Mac Free for Just One Day
by Alan Zisman (c)
published in Low
Apple migrated to the Intel platform, it opened up a lot of
possibilities for Mac users - at least those with Intel-based Macs - to
run Windows programs. Best known are the various ways to run Windows
directly, whether dual-booting using Apple's Boot Camp or using one of
several virtualization programs (all of which I've covered on LEM): Parallels
, and the free VirtualBox
there's another way. The WINE project provides Unix-family operating
systems, including Linux and Mac OS X, with the capability to run at
least some Windows applications without having Windows installed. It
works - sometimes - but can take a lot of fussing. CodeWeavers offers a
commercial version of WINE, CrossOver, which makes it much easier to
install and use.
I've written about CrossOver a couple of times on LowEndMac - a general
in 2007 and more recently a review when Codeweavers released
a free version of it customized
to allow Google's
Windows-only Chrome browser to run on Macs or Linux.
Now, for one day only, CrossOver has another freebie: On October 28th,
users going to the company's website
are being promised a code that can be used to download either a Linux
or Mac OS X copy of the $40 CrossOver Pro, complete with a year's
support. (Support can be extended for $35/yr.)
The company claims that the freebie is the result of a Lame Duck
offered three months ago by CodeWeavers' CEO Jeremy White to US
president Bush. In it, he challenged Bush to achieve any of six goals
during the last "lame duck" days of his administration. The goals
ranged from capturing Osama Bin Laden to returning the stock market to
its 2008 high. For each goal met, White promised to give his company's
product away for a day.
One of the challenges was to bring the
average price of gasoline sold in CodeWeavers' home base of Minnesota's

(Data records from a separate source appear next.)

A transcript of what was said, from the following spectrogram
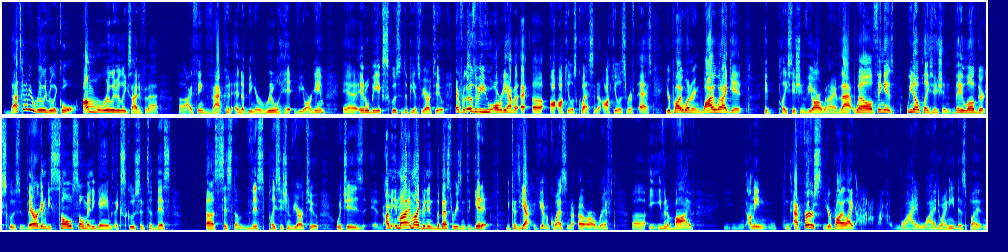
that's going to be really, really cool. I'm really, really excited for that. Uh, I think that could end up being a real hit VR game, and it'll be exclusive to PSVR 2. And for those of you who already have a, a, a, Oculus Quest and an Oculus Rift S, you're probably wondering why would I get a PlayStation VR when I have that? Well, the thing is, we know PlayStation; they love their exclusives. There are going to be so so many games exclusive to this uh, system, this PlayStation VR 2, which is, I mean, in my in my opinion, the best reason to get it because yeah, if you have a Quest and a, or a Rift uh, even a Vive. I mean, at first you're probably like, ah, why why do I need this? But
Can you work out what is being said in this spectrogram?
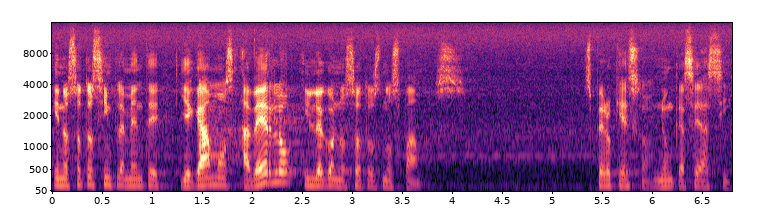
y nosotros simplemente llegamos a verlo y luego nosotros nos vamos. Espero que eso nunca sea así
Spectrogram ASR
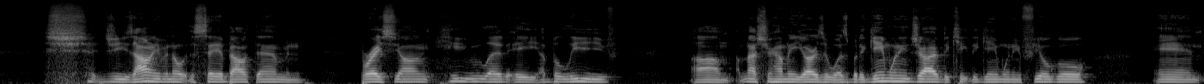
Jeez, I don't even know what to say about them. And Bryce Young, he led a, I believe, um, I'm not sure how many yards it was, but a game winning drive to kick the game winning field goal. And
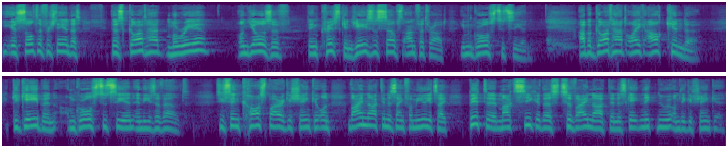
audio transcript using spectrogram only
Ihr solltet verstehen, dass, dass Gott hat Maria und Josef, den Christkind, Jesus selbst anvertraut, ihm groß zu ziehen. Aber Gott hat euch auch Kinder gegeben, um groß zu ziehen in dieser Welt. Sie sind kostbare Geschenke und Weihnachten ist eine Familienzeit. Bitte macht sicher, dass zu Weihnachten es geht nicht nur um die Geschenke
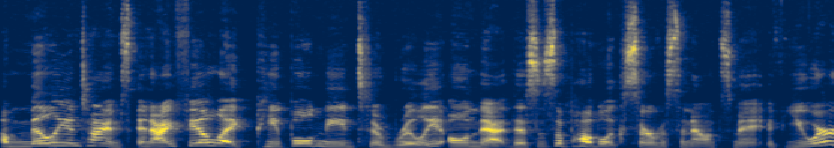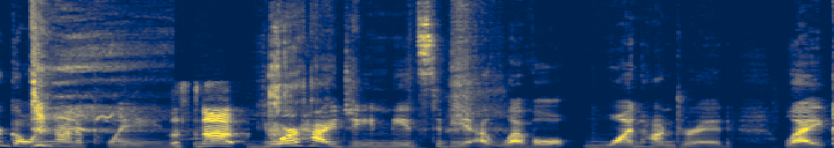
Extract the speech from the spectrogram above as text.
a million times. And I feel like people need to really own that. This is a public service announcement. If you are going on a plane, Listen up. your hygiene needs to be at level 100. Like,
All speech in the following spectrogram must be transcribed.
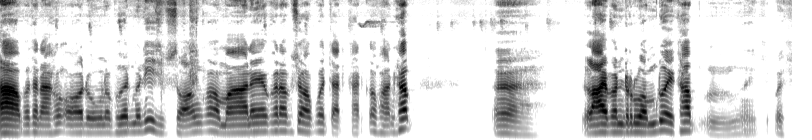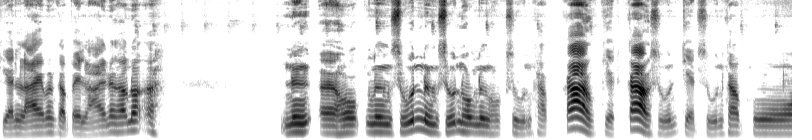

Twin Cities to US$2.79. Falling petroleum prices have done that - the
result: one day of free CrossOver.
Get it while you can.